Stephanie Solanki, 10/22/12

For today’s seminar class, we were asked to write a reactionary piece for the poem “Crossing Brooklyn Ferry” by Walt Whitman.¬†First off, I had to read this poem a few times before I understood what Whitman was trying to say. It is a very deep poem, filled with meaning in every word. I did like it very much after I understood it.

I imagine the speaker of the poem looking into the water beneath the Brooklyn Bridge when he was writing this poem. Interestingly, he addressed inanimate parts of the scenery like the sun and the clouds as “you,” yet he thought the commuters and everyone else on the bridge was “curious.” This led me to believe that he felt more of a connection to the scenery than the people. The people just passed by on the bridge, but the sun, clouds, and seagulls were always there. I thought that it was interesting that he felt a connection with “the others that are to follow [him].” He felt a connection with the people of the future, but could not with the people of the present. He felt a connection with the future through this bridge. The people who were to follow him will see the same things he saw when he wrote this poem. He says “I am with you” to the people who will cross the Brooklyn Bridge after him. He then paints a picture through words of the city he sees in front of him with “granite storehouses,” “fires from the chimney,” and “the stately and rapid river.” He says that these things are the same to him as they are to future generations.
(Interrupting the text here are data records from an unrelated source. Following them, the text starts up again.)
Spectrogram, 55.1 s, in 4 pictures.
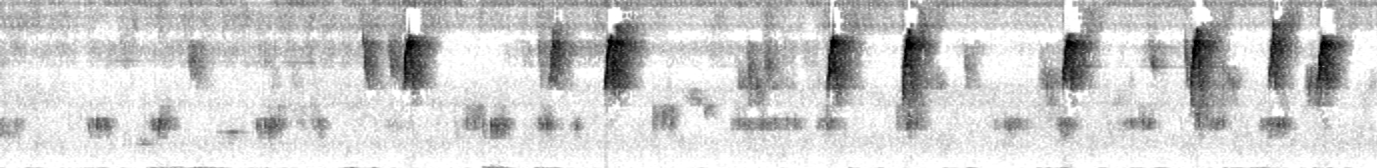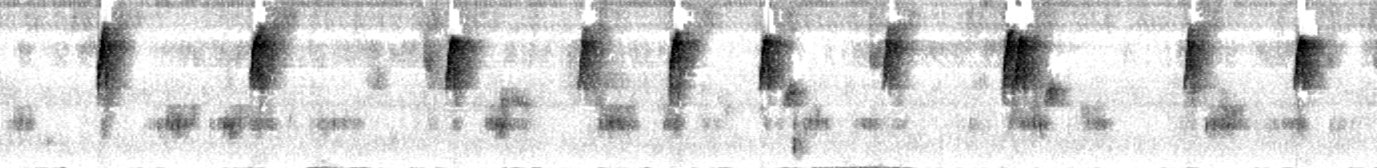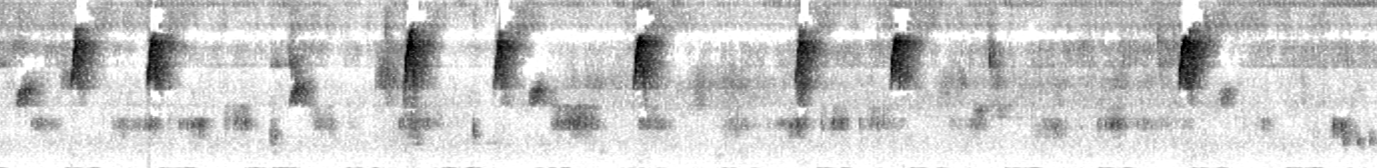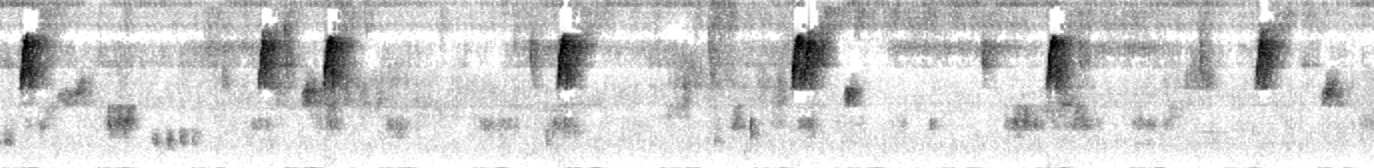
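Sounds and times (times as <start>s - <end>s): fainter lower bird chirps: 0.0s - 55.0s
bird chirping high: 14.7s - 16.6s, 23.8s - 24.4s, 31.4s - 34.2s.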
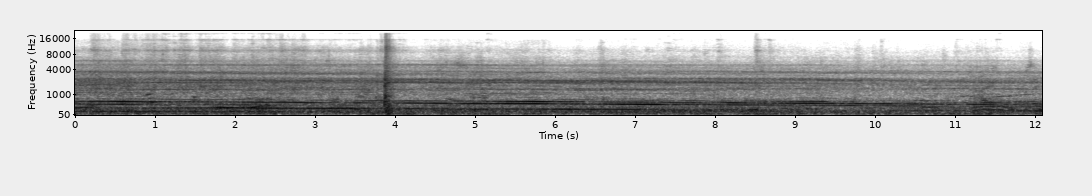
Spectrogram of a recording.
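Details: Continental-Girbau washer spinning down, electric braking restart actually speeding the drum; heavy continuous thunderous rumble with wavering tones, drum barely scrapes along by hand. Worn drum bearings dragging during spindown.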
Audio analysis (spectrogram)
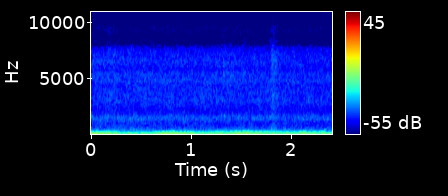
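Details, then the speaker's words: Hunter/Robbins & Myers Type 22046 Original vintage ceiling fan on low speed, blade irons re-clocked and mostly balanced, about 1.68 A, 89 W: quiet steady hum, no wobble or thumping; normal low-speed run. "Okay, so there's your low, and it really looks more like a medium. Yeah, it's better than you sometimes see."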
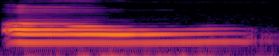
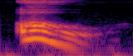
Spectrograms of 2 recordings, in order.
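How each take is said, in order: First: The word is long and drawn out. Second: The word is short and quick. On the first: The speaker is thinking before answering. "we're going to make it longer" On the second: The speaker is surprised. "instead of saying, oh, like surprise"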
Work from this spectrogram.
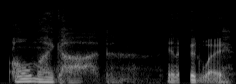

I believe that then he was talking about the rough and hard life one has when living in the city. He says that he has “felt their arms on [his] neck” as if the people of the city were trying to strangle him. Later on, he told the scenery to keep doing what it had been doing because it was what kept the future and the past linked.